The narrative device of striding around looking amazed

Lots of terribly clever people who I admire are busy laying into this on Twitter and I can see why. It’s basically trollnip for skeptics, with a headline which went for provocative and heretical and came to rest on clunky and stupid. It goes particularly badly off-piste at the end where the writer wants to stop the EEEVUL NEUROSCIENCE before it makes rational automatons of us and totally explains away poetry, truth, beauty and the creativity to which journalists presumably imagine they owe their employment. Even I know this is bollocks and I have taken to my current “Evolution of the Human Brain” course like a duck to table tennis.

But if you look beyond all the sniffy stuff about priests and anti-intellectual reverence – and I am actually going to snip it out so you don’t get distracted – this is the main point:

The crucial question, though, is who is doing the worshipping. Cox and co make much of their own humility in the face of natural marvels. They express wonder and we are meant to follow suit. But it’s too easy for the meekness we feel in the face of extraordinary facts to blur into deference towards popular scientists themselves, with their public profile and their privileged access to those facts…

The rhetoric of wonder is all about encouraging participation. But this infantilising power dynamic is not conducive to confident involvement or critical inquiry. It creates an inaccessible aura around science which has little to do with the everyday practicalities of what goes on in labs…

Now, you can cavil at the “privileged” bit depending on the extent to which you believe in technocratic elites. But the reason I know this is actually a valid point and not an assault on the mortal soul of everyone with a BSc is because I’ve long thought something very similar about the popular presentation of the humanities, and in particular history.

I don’t get why TV history is about authority figures relating a narrative. I really don’t. Because it’s not like that at all to work with the stuff. The process of “doing history” is really about being buffeted by a thousand different contradictory opinions, finding out a few things for yourself, and cautiously, with much caveating, raising a plucky little flag over your own carefully incubated opinion which only ventures to comment on a very small area at a time. Gradually, like a Civilisations player, you expand your areas of knowledge and write monographs and edit volumes, and eventually they start letting you write big narrative, and that still gets torn to shreds by everybody else.

(This is a bit of a worm’s eye view, obviously, don’t take this as a career guide. God help you if you’re here for career guidance.)

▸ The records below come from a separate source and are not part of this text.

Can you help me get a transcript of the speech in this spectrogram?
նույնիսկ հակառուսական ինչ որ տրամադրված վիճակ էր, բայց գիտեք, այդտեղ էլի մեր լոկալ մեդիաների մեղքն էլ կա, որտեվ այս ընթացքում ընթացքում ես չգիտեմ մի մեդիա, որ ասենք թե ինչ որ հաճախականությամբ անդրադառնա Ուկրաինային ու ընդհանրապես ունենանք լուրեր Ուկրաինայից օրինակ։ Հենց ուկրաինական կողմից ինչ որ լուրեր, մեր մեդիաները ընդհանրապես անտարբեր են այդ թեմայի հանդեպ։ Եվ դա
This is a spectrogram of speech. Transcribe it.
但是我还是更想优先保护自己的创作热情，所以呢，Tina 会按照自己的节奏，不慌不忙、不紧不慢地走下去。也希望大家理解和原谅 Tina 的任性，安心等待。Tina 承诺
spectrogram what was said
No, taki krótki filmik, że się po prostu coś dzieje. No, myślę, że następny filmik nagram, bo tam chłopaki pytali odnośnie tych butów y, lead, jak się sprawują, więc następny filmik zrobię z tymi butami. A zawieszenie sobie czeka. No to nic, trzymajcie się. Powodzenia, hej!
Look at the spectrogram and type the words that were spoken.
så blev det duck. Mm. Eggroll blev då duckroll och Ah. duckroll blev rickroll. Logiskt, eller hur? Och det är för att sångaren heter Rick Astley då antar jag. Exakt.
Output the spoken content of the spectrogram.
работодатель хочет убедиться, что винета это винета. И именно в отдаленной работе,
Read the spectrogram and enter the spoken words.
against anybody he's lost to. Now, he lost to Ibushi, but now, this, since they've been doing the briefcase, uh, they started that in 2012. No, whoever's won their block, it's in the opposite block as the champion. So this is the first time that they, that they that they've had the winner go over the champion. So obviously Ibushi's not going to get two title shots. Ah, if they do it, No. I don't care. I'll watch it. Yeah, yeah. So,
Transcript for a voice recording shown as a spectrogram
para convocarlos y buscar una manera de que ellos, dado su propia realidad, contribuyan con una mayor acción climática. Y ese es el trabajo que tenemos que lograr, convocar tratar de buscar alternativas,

Yet big, unanswerable, monolithic narrative is what TV history is all about. Rarely is there any sense that there are wildly differing interpretations to be reconciled, long hard slogs of argument and counter-argument to assimilate, whole rival theoretical schools of thought who typically spend twenty years hissing at each other and the next twenty years apologising (this is called “synthesis”), and landmark contributions that suddenly have the effect of making everyone else look bloody stupid (this is called “creating a new paradigm”)  – no sense, in short, of any of the stuff that makes the whole pursuit fun. Historians and archaeologists don’t stay up long into the night at conferences because they like sitting around saying “Hey! That Henry VIII, eh? What a bastard! Isn’t it wonderful to know that!” any more than I imagine scientists do the equivalent. They do it because they like swapping ideas and arguing, and there’s everything that has ever happened to argue about.

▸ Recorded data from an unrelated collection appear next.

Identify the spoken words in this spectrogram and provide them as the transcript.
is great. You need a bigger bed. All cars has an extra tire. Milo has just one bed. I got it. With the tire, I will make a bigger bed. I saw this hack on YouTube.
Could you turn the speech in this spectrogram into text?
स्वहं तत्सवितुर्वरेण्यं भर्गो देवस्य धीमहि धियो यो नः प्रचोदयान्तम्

I can’t say I get much of a sense of what the intellectual exercise of science is really like from popular science TV. And unlike with history TV, I can’t fill in the gaps myself. I’m guessing most of the people snarking at the above article on Twitter can fill in those gaps, so no wonder they know how to “wonder” in a constructive fashion. They take the wonder as shorthand for something else, just as I do when watching a historian or archaeologist stride across a landscape (male), or gaze soulfully into the distance with windblown hair (female and Neil Oliver). I know this isn’t what they normally do, literally and metaphysically.

It might be jolly if TV science made some attempts to tell the rest of us what it was actually all about, intellectually speaking, and if we did the same for them, so none of us would have to do this totemic “Isn’t this AMAZEBALLS?” striding around business any more. Not easy to figure out a way to do that, but it’s thousands of years of accumulated human knowledge, it would be surprising if it were.

TL;DR I think that article has a point.

3 thoughts on “The narrative device of striding around looking amazed

    • Very kind, thank you. I wonder if the original started out as better, actually, and somebody (possibly even the author) read the draft and said “Hm, I think we need to jam some more snidey old chestnuts about religion in there”.

  1. Pingback: One step beyond wonder | letstalkaboutscience

Leave a Reply

Fill in your details below or click an icon to log in:

WordPress.com Logo

You are commenting using your WordPress.com account. Log Out / Change )

Twitter picture

You are commenting using your Twitter account. Log Out / Change )

Facebook photo

You are commenting using your Facebook account. Log Out / Change )

Google+ photo

You are commenting using your Google+ account. Log Out / Change )

Connecting to %s